======== PROVIDED DATA ========

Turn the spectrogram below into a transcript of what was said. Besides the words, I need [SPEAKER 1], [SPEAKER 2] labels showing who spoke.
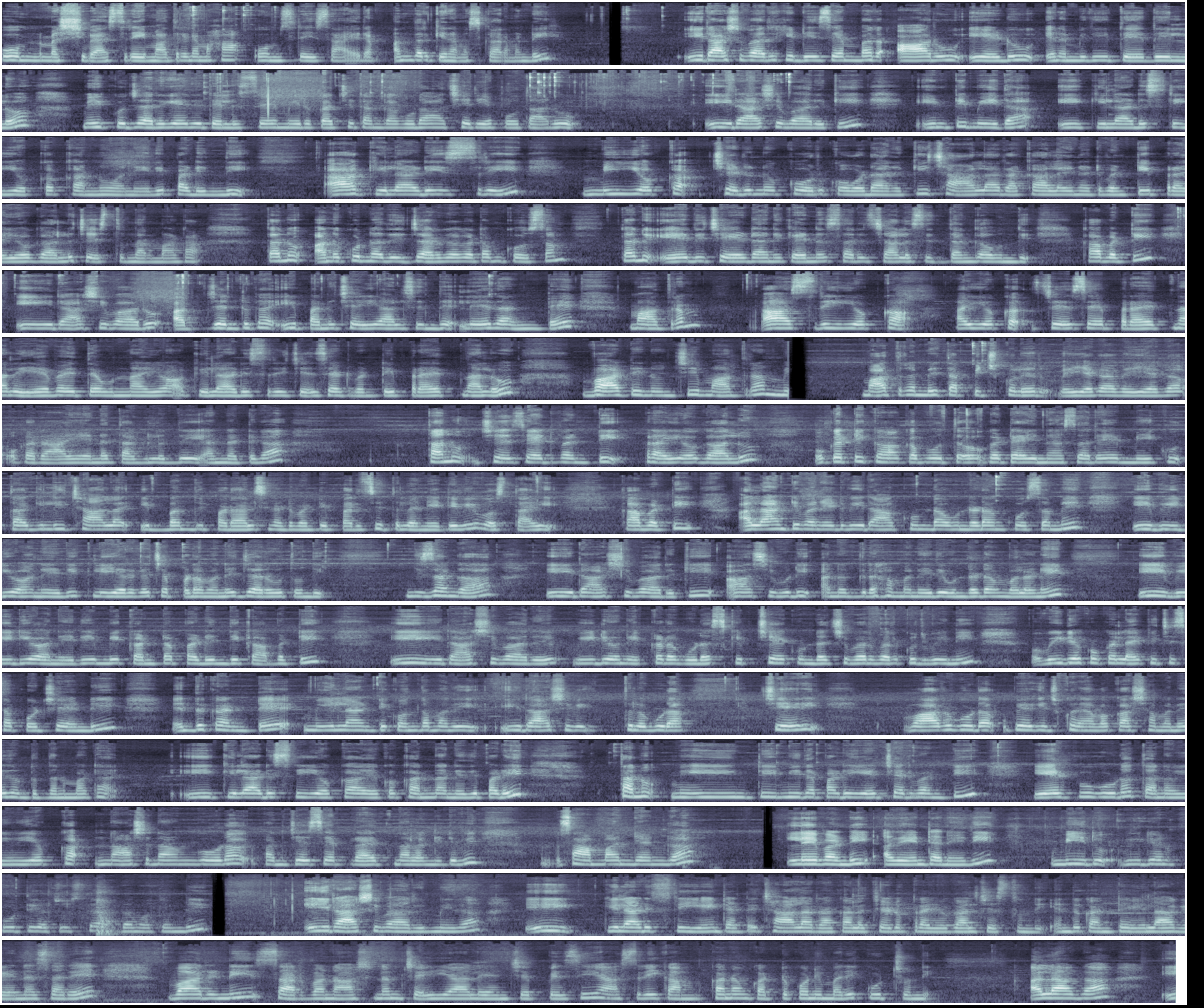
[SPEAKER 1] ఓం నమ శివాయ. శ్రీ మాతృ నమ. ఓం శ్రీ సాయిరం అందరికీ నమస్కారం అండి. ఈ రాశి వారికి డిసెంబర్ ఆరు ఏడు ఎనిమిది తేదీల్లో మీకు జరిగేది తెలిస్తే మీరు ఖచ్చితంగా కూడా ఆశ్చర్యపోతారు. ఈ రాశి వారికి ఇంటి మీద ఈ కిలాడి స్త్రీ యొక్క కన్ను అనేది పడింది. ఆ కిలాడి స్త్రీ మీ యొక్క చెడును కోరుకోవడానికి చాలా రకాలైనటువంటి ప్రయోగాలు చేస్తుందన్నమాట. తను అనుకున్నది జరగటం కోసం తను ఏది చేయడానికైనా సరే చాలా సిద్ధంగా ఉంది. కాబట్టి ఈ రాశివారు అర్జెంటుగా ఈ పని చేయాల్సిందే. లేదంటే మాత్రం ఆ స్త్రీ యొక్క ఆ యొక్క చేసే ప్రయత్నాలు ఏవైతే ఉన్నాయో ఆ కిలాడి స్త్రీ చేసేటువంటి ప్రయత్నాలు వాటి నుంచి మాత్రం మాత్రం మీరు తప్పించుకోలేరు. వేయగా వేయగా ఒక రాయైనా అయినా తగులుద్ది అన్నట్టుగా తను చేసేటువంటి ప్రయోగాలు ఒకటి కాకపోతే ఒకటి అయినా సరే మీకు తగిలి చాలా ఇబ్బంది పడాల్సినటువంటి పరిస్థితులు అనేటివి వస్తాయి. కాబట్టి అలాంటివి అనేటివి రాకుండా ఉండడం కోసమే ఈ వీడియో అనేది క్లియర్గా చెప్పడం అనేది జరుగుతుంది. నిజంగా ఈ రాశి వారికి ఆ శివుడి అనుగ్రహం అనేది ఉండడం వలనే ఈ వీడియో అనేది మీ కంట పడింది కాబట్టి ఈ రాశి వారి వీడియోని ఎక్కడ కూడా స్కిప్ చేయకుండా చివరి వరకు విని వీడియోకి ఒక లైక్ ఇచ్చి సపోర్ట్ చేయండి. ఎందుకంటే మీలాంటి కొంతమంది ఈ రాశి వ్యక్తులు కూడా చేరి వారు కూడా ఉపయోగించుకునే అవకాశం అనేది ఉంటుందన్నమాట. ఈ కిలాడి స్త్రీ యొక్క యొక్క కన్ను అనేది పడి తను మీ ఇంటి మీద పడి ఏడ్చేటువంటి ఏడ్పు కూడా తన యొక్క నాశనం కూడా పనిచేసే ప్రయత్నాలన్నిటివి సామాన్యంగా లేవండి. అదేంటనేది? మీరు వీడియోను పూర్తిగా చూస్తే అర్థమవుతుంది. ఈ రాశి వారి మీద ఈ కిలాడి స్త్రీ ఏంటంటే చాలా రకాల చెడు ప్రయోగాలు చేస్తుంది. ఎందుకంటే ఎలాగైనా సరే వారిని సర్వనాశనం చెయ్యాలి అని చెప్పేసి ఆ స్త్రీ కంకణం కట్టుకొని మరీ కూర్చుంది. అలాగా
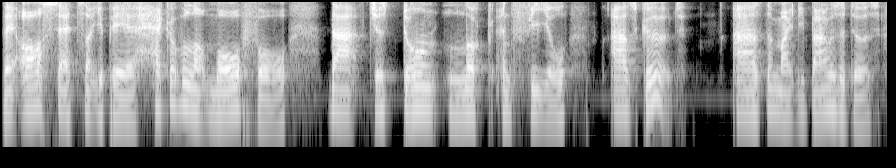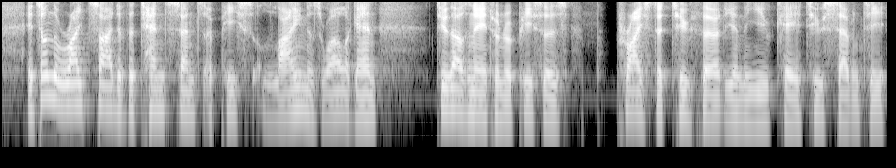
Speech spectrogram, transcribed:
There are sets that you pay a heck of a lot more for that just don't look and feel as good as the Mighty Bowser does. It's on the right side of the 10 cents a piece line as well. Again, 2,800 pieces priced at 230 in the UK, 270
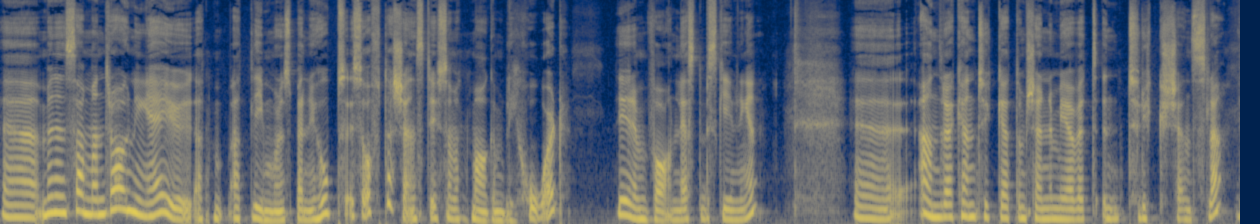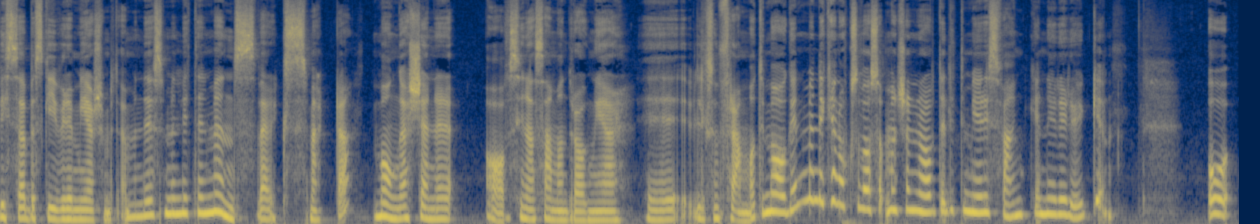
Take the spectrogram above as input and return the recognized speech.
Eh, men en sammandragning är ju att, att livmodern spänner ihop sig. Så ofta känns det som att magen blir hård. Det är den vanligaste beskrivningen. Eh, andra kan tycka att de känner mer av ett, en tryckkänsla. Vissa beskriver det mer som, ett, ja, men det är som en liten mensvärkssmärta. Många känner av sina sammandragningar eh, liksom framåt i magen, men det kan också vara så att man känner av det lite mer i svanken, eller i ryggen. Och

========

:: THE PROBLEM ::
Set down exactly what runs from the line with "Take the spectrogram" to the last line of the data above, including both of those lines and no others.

:: YOUR SOLUTION ::
Take the spectrogram above as input and return the recognized speech.
Eh, men en sammandragning är ju att, att livmodern spänner ihop sig. Så ofta känns det som att magen blir hård. Det är den vanligaste beskrivningen. Eh, andra kan tycka att de känner mer av ett, en tryckkänsla. Vissa beskriver det mer som, ett, ja, men det är som en liten mensvärkssmärta. Många känner av sina sammandragningar eh, liksom framåt i magen, men det kan också vara så att man känner av det lite mer i svanken, eller i ryggen. Och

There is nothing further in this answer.